_Problem to work on_
Since only the text is wanted, print every entry below exactly and omit the images.

_Entries provided_

....................

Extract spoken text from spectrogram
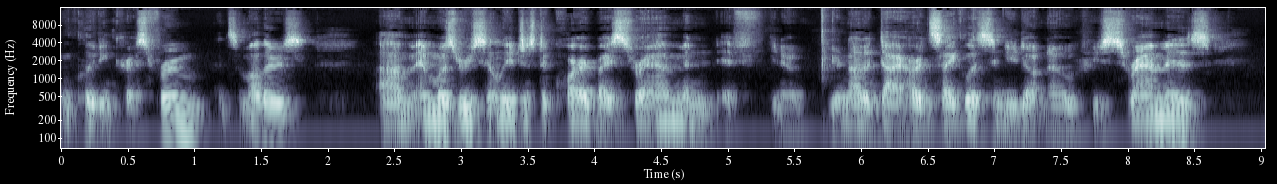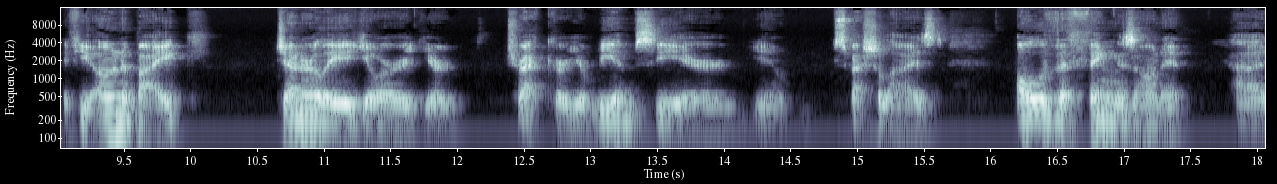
including Chris Froome and some others, um, and was recently just acquired by SRAM. And if you know you're not a diehard cyclist and you don't know who SRAM is, if you own a bike, generally your your Trek or your BMC or you know Specialized, all of the things on it, uh,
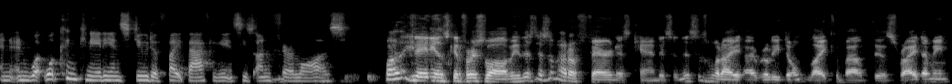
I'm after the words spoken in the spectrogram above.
and and what what can Canadians do to fight back against these unfair laws? Well, I think Canadians can first of all. I mean, this is a matter of fairness, Candice, and this is what I, I really don't like about this. Right? I mean,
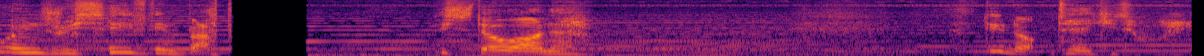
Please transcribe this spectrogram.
wounds received in battle bestow honor. Do not take it away.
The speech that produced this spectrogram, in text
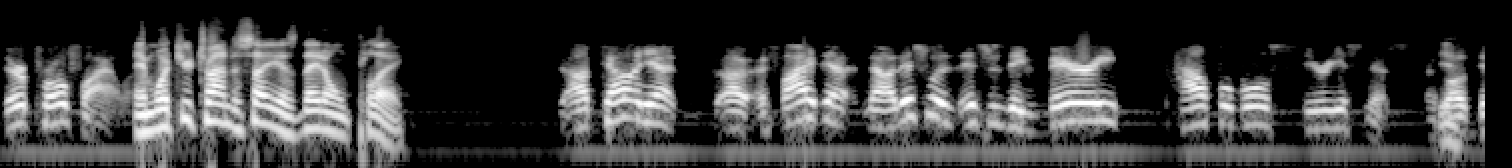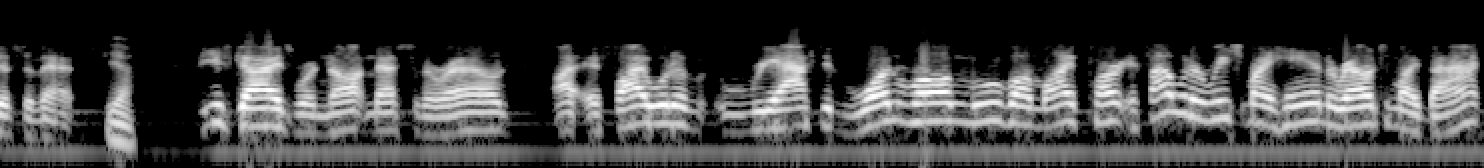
They're profiling. And what you're trying to say is they don't play. I'm telling you, uh, if I now this was this was a very palpable seriousness about Yeah. this event. Yeah. These guys were not messing around. I, if I would have reacted one wrong move on my part, if I would have reached my hand around to my back,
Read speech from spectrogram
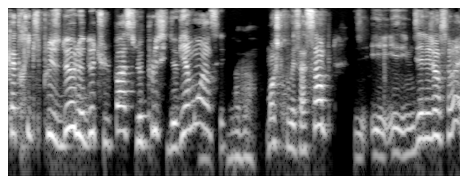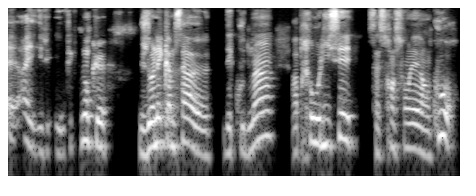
4x plus 2, le 2, tu le passes, le plus, il devient moins. Moi, je trouvais ça simple. Et, il me disait, les gens, c'est vrai. Ah, effectivement, que je donnais comme ça euh, des coups de main. Après, au lycée, ça se transformait en cours.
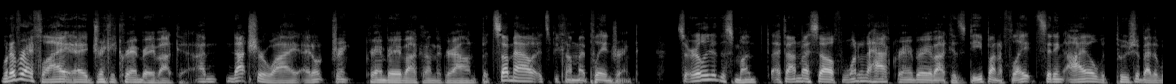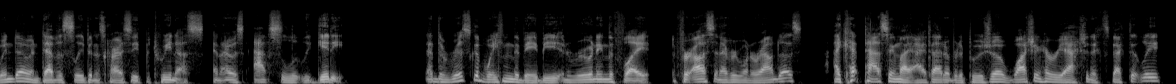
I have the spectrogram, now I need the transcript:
Whenever I fly, I drink a cranberry vodka. I'm not sure why. I don't drink cranberry vodka on the ground, but somehow it's become my plane drink. So earlier this month, I found myself one and a half cranberry vodkas deep on a flight, sitting aisle with Pooja by the window and Dev asleep in his car seat between us, and I was absolutely giddy. At the risk of waking the baby and ruining the flight for us and everyone around us, I kept passing my iPad over to Pooja, watching her reaction expectantly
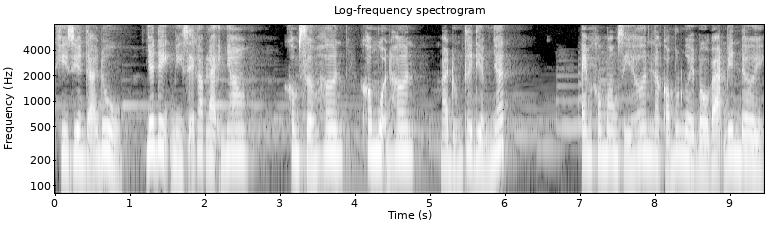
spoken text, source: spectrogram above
khi duyên đã đủ, nhất định mình sẽ gặp lại nhau, không sớm hơn, không muộn hơn, mà đúng thời điểm nhất. Em không mong gì hơn là có một người bầu bạn bên đời.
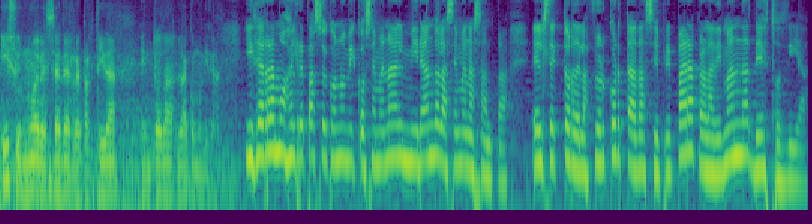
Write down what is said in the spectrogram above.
y sus nueve sedes repartidas en toda la comunidad. Y cerramos el repaso económico semanal mirando la Semana Santa. El sector de la flor cortada se prepara para la demanda de estos días,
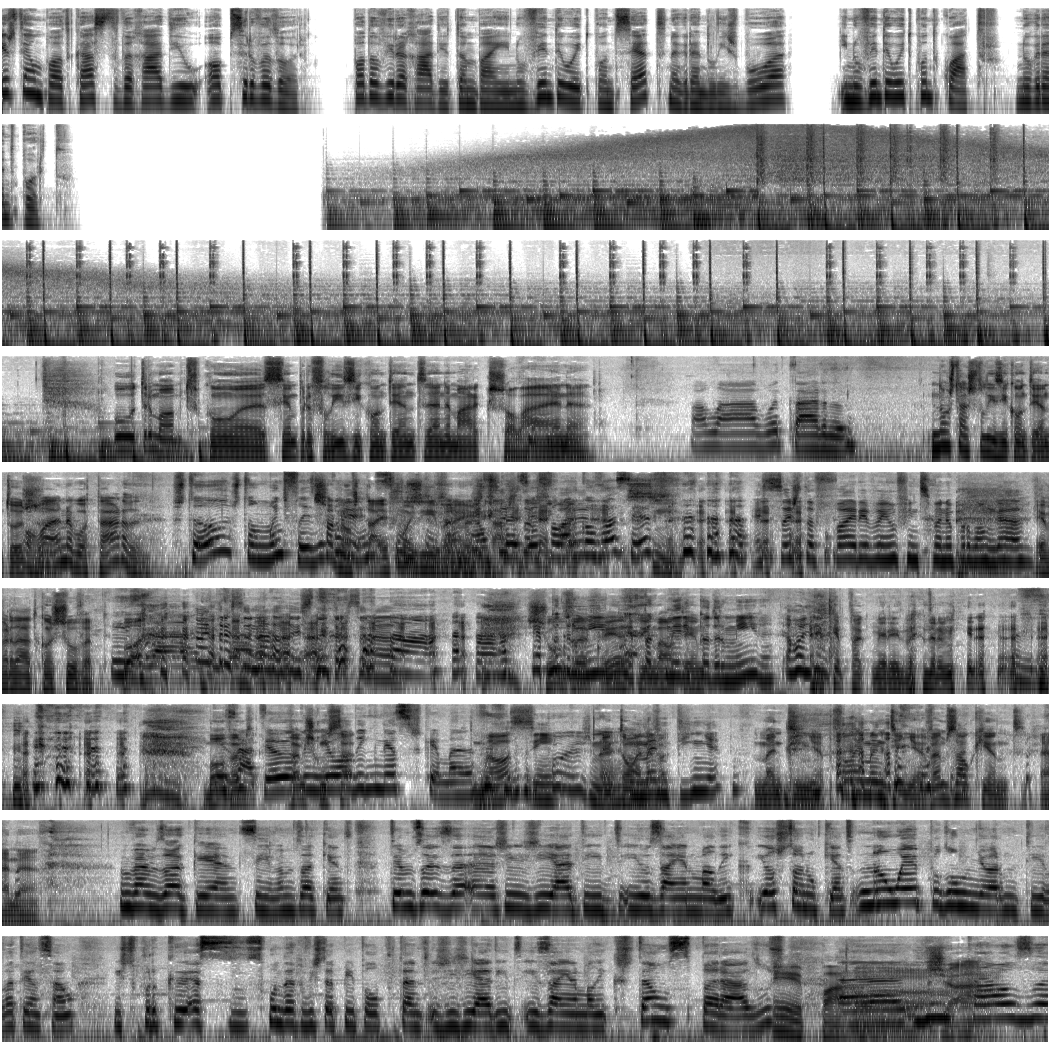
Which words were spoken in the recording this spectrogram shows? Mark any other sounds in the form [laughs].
Este é um podcast da Rádio Observador. Pode ouvir a rádio também em 98.7 na Grande Lisboa e 98.4 no Grande Porto. O termómetro com a sempre feliz e contente Ana Marques. Olá, Ana. Olá, boa tarde. Não estás feliz e contente hoje? Olá, Ana, boa tarde. Estou, estou muito feliz. e Só não contente, está efusiva, É mas um está prazer falar com vocês. Sim. [laughs] É sexta-feira e vem um fim de semana prolongado. É verdade, com chuva. Exato. Não interessa nada, isso não interessa nada. [laughs] É chuva, para dormir, vento é e para comer e tempo. para dormir. Olha, [laughs] É para comer e para dormir. Bom, vamos, Exato, eu vamos alinho, eu começar. alinho nesse esquema. nós sim. Pois, não é? Então, olha, Mantinha. Mantinha. Por falar em mantinha, vamos ao quente, Ana. Vamos ao quente, sim, vamos ao quente. Temos hoje a, a Gigi Hadid e o Zayn Malik. Eles estão no quente. Não é pelo melhor motivo, atenção. Isto porque a se- segundo a revista People, portanto, Gigi Hadid e Zayn Malik estão separados. Epá. Ah, e em já. causa.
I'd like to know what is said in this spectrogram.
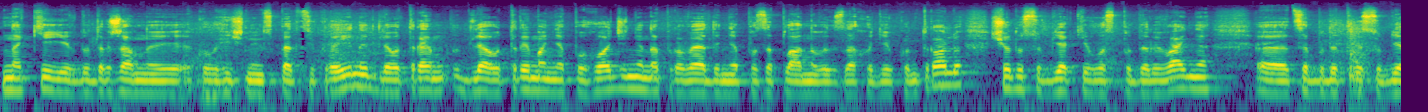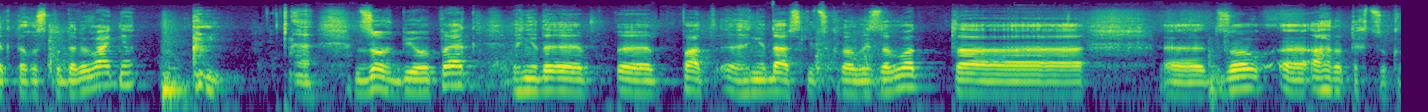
на Київ до Державної екологічної інспекції України для для отримання погодження на проведення позапланових заходів контролю щодо суб'єктів господарювання. Е, Це буде три суб'єкта господарювання. Е, ЗОВ «Біопек», Гніда- е, ПАД Гнідавський цукровий завод та е, ЗОВ е, Агротехцукр.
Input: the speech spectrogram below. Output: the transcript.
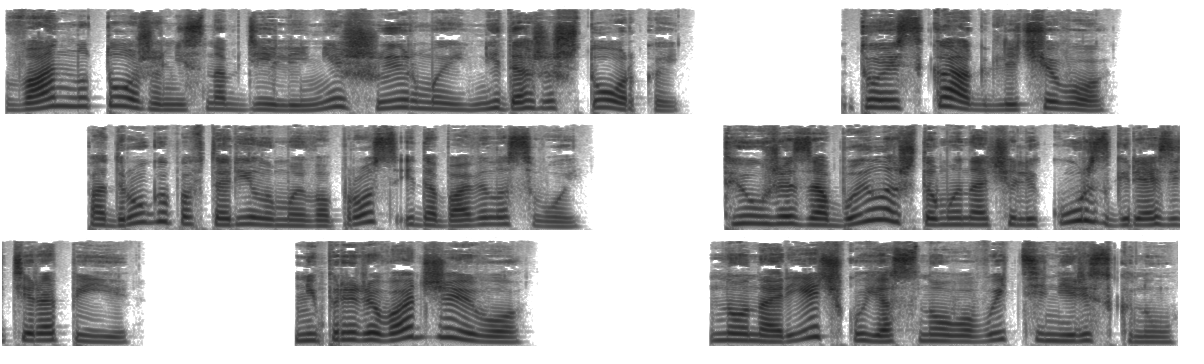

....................

_Task result_
Extract spoken text from spectrogram
including Chris Froome and some others, um, and was recently just acquired by SRAM. And if you know you're not a diehard cyclist and you don't know who SRAM is, if you own a bike, generally your your Trek or your BMC or you know Specialized, all of the things on it, uh,
I'm after the words spoken in the spectrogram above.
and and what what can Canadians do to fight back against these unfair laws? Well, I think Canadians can first of all. I mean, this is a matter of fairness, Candice, and this is what I, I really don't like about this. Right? I mean,
Please transcribe this spectrogram.
wounds received in battle bestow honor. Do not take it away.
The speech that produced this spectrogram, in text
They're profiling. And what you're trying to say is they don't play. I'm telling you, uh, if I now this was this was a very palpable seriousness about Yeah. this event. Yeah. These guys were not messing around. I, if I would have reacted one wrong move on my part, if I would have reached my hand around to my back,
Read speech from spectrogram
4x plus 2, le 2, tu le passes, le plus, il devient moins. Moi, je trouvais ça simple. Et, il me disait, les gens, c'est vrai. Ah, effectivement, que je donnais comme ça euh, des coups de main. Après, au lycée, ça se transformait en cours.
I have the spectrogram, now I need the transcript:
Whenever I fly, I drink a cranberry vodka. I'm not sure why. I don't drink cranberry vodka on the ground, but somehow it's become my plane drink. So earlier this month, I found myself one and a half cranberry vodkas deep on a flight, sitting aisle with Pooja by the window and Dev asleep in his car seat between us, and I was absolutely giddy. At the risk of waking the baby and ruining the flight for us and everyone around us, I kept passing my iPad over to Pooja, watching her reaction expectantly
spoken text, source: spectrogram above
khi duyên đã đủ, nhất định mình sẽ gặp lại nhau, không sớm hơn, không muộn hơn, mà đúng thời điểm nhất. Em không mong gì hơn là có một người bầu bạn bên đời.
Write down what is said in the spectrogram above.
y sus nueve sedes repartidas en toda la comunidad. Y cerramos el repaso económico semanal mirando la Semana Santa. El sector de la flor cortada se prepara para la demanda de estos días,
Which words were spoken in the recording this spectrogram shows? Mark any other sounds in the form [laughs].
Este é um podcast da Rádio Observador. Pode ouvir a rádio também em 98.7 na Grande Lisboa e 98.4 no Grande Porto. O termómetro com a sempre feliz e contente Ana Marques. Olá, Ana. Olá, boa tarde. Não estás feliz e contente hoje? Olá, Ana, boa tarde. Estou, estou muito feliz. e Só não contente, está efusiva, É mas um está prazer falar com vocês. Sim. [laughs] É sexta-feira e vem um fim de semana prolongado. É verdade, com chuva. Exato. Não interessa nada, isso não interessa nada. [laughs] É chuva, para dormir, vento é e para comer e tempo. para dormir. Olha, [laughs] É para comer e para dormir. Bom, vamos, Exato, eu vamos alinho, eu começar. alinho nesse esquema. nós sim. Pois, não é? Então, olha, Mantinha. Mantinha. Por falar em mantinha, vamos ao quente, Ana. Vamos ao quente, sim, vamos ao quente. Temos hoje a, a Gigi Hadid e o Zayn Malik. Eles estão no quente. Não é pelo melhor motivo, atenção. Isto porque a se- segundo a revista People, portanto, Gigi Hadid e Zayn Malik estão separados. Epá. Ah, e em já. causa.
I'd like to know what is said in this spectrogram.
на Київ до Державної екологічної інспекції України для для отримання погодження на проведення позапланових заходів контролю щодо суб'єктів господарювання. Е, Це буде три суб'єкта господарювання. Е, ЗОВ «Біопек», Гніда- е, ПАД Гнідавський цукровий завод та е, ЗОВ е, Агротехцукр.
Input: the speech spectrogram below. Output: the transcript.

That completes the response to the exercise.